In recent years, third-party genetic interpretation services have emerged to help individuals understand their raw genetic data obtained from researchers, clinicians, and direct-to-consumer genetic testing companies. The objectives of these services vary but include matching users to genetic relatives, selling customized diet and fitness plans, and providing health risk assessments. As these services proliferate, concerns are being raised about their accuracy, safety, and privacy practices. Thus far, US regulatory agencies have not taken an official position with respect to third-party genetic interpretation services, which has caused uncertainty regarding whether and how they might be regulated. To clarify this area, we analyzed their potential oversight by four US agencies that generally have been active in the regulation of genetic testing services and information: the Centers for Medicare and Medicaid Services, the Food and Drug Administration, the Department of Health and Human Services’ Office of Civil Rights, and the Federal Trade Commission. We conclude that the scope of federal jurisdiction over third-party genetic interpretation services—while limited—could be appropriate at this time, subject to agency clarification and appropriate exercise of oversight.'Direct-to-consumer raw genetic data and third-party interpretation services: more burden than bargain?' by Tia Moscarello, Brittney Murray, Chloe M. Reuter and Erin Demo in (2019) 21 Genetics in Medicine 539–541 comments
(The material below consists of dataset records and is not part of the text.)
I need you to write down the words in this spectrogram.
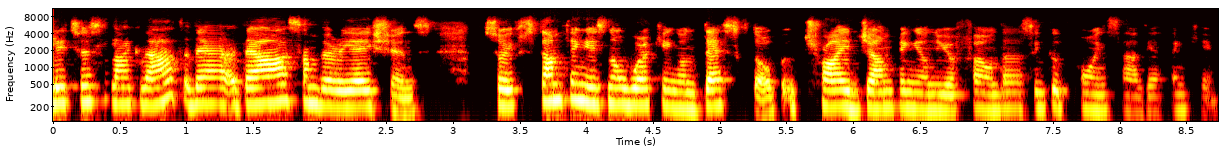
glitches like that. There, there are some variations. So if something is not working on desktop, try jumping on your phone. That's a good point, Sadia. Thank you.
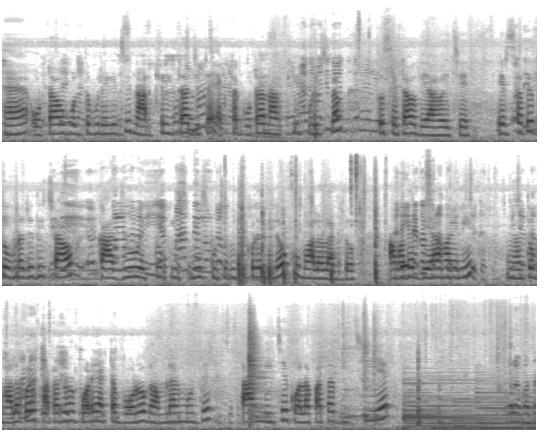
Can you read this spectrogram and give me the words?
হ্যাঁ ওটাও বলতে ভুলে গেছি, নারকেলটা যেটা একটা গোটা নারকেল করেছিলাম তো সেটাও দেয়া হয়েছে। এর সাথে তোমরা যদি চাও, কাজু, একটু কিশমিশ কুচি কুচি করে দিলেও খুব ভালো লাগতো। আমাদের দেয়া হয়নি। তো ভালো করে ফাটানোর পরে একটা বড় গামলার মধ্যে তার নিচে কলা পাতা বিছিয়ে কলা পাতা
The latest response to consumers’ increased demand for accessible genetic health information is the US Food and Drug Administration (FDA)’s recent approval of 23andMe’s direct-to-consumer (DTC) genetic test for the three common BRCA1 and BRCA2 pathogenic variants found in the Ashkenazi Jewish population.1 23andMe and other DTC genetic testing companies officially report out ancestry, trait, and some health information, while also providing consumers with files of their raw genetic data. Up to 62% of consumers use third-party applications to interpret the raw data and health information not included in companies’ reports. Little data exists on the nature and prevalence of clinical follow up of third-party raw genetic data interpretation, nor on the psychosocial impact on the consumer and their families. This information is of timely importance as a recent study suggests that 40% of genetic variations within DTC raw data sent for clinical confirmation are false positives. This raises many questions about the impact of DTC genetic testing and third-party interpretation tools, including the appropriate use of healthcare resources, clinical utility, provider and patient understanding of limitations, and psychological impact on consumers. In this commentary, we present four case vignettes from cardiovascular genetics clinics to bring awareness to possible harms of DTC raw data interpretation. Future studies investigating the breadth and frequency of cases such as these are required to understand the scope of this harm.The authors offer a 'Call to action', stating
As the demand for DTC genetic testing grows and the availability of raw data interpretation tools remain available, we anticipate the consumer themes illustrated above are likely to increase. While DTC genetic testing can empower patients to learn about some medically actionable genetic risk, there are also clear limitations of and misconceptions surrounding such testing. xxx The medical utility of DTC genetic testing is low, but even our limited experience demonstrates that it is placing a burden on the healthcare system to (1) clinically confirm these genetic results and (2) confirm that a patient does not have a clinical diagnosis of the disease associated with the reported SNP. The recommendation that all results obtained from the raw genetic data of DTC tests need to be clinically confirmed5 and recent data on false-positive rates indicate that almost half of consumers seeking clinical confirmation of their genetic testing results would be a waste of healthcare dollars.
There is limited research on what consumers do with the interpretation of their raw genetic data. Recent studies suggest that 20–30% of consumers share DTC genetic testing results, including raw data interpretation with one or more healthcare providers. However, despite its clear medical importance given the propensity for false positives, it is not known how many consumers seek a clinical evaluation for the conditions associated with the identified SNP(s), or clinical confirmation of the identified variants. It is also unclear how many healthcare providers sustain misconceptions about the validity of these results. To better understand the prevalence and extent of such outcomes, more research is needed to understand the patient experience and possible harms of receiving raw data interpretation results. To inform policy, future studies should investigate the frequency of these outcomes. Both the clinical and consumer genetics communities must collaborate to ensure consumers have access to valid data and correct interpretations of it. Studies exploring the education, support, and medical care surrounding DTC genetic testing and third-party raw data interpretation are needed to minimize harms to patients and reduce unnecessary costs to the healthcare system.